Can Nokia re-invent itself, again?(Harvard Business Review)
Trace the history of Nokia’s remarkable ability to re-invent itself which suggests that the acquisition of Alcatel-Lucent may be one more play to bring the company into high growth markets, mirroring the 1992 decision of its then-new
CEO Jorma Ollila to go all-in on telecommunications.
Innovating and Winning in the Transient Advantage Economy
On April 30th, I’ll be giving a freewebinar on the twin topics of "what the end of advantage means for companies" and "how to create an innovation proficiency to make that pipeline of new advantages a reality". The webinar is sponsored by ExecuNet and Columbia Business School. To register, click here.
Leading Strategic Growth and Change
My 1-week course, Leading Strategic Growth and Change runs the week of May 18th. I’ve done major redesign work on the course bringing in new tools and concepts. We will also take a field trip to a very cool NYC location – we’re not divulging the destination just now but it has to do with an insanely popular confectionery product and the folks who brought it to life. We still have a few open spaces if you are interested in a solid toolkit for understanding how to drive growth and change.
Columbia’s flagship program for executives looking for a truly life-changing developmental experience is also taking place in May. I’m teaching on May 1.
Strategy Leaders Forum Dubai, April 27
I’m heading to the United Arab Emirates where I will be giving a keynote for the first time in the region at the Strategy Leaders Forum. The topic is how the end of competitive advantage both presents challenges and creates opportunities for those with an entrepreneurial mindset. To watch a short video Q&A about the talk click here.
To register for the event, click here.
In the News
In a fairly depressing piece on the slow progress of women at the top of organizations, CNN Money found that only 14.2% of the top five senior executives at the large corporations they studied were female. I commented for the article, pointing out that if you don’t have a pipeline of women being groomed for senior leadership roles, the small number of female CEO’s isn’t likely to get larger any time soon.
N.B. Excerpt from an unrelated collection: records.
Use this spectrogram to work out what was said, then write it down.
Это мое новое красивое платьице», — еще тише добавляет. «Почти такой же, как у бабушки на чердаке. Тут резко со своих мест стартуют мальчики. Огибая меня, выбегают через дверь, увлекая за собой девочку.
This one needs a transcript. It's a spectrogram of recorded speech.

Andrew Hill, the FT’s Business and Management editor, referred to End of Competitive Advantage in a story about how strategy needs to work faster than ever.
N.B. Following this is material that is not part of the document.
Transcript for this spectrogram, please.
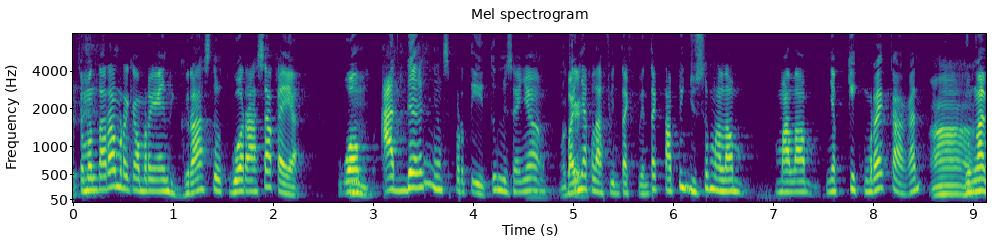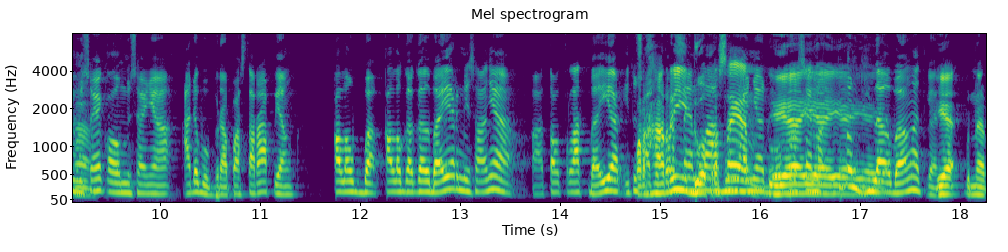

Illinois seems to have taken anti-gay sentiment just too far for corporate America. Phil Wahba of Fortune covered the story.
What does the future of work hold? Some real differences from more stable times. Check out this podcast on the Future of Work, by Jacob Morgan.
More links to recent press mentions can be found on the Press section of my website.
Password for the “Tools” Section of My Website
To access the tools part of the web site (downloadable diagnostics, quizzes, spreadsheets and other cool stuff) go to the RitaMcGrath.com website and use the password - mcgr8th! (the exclamation point is part of the password).
As we leave the deep freeze behind and sneakers replace boots on the streets here in New York, I wish you all an invigorating and renewal-rich Spring season.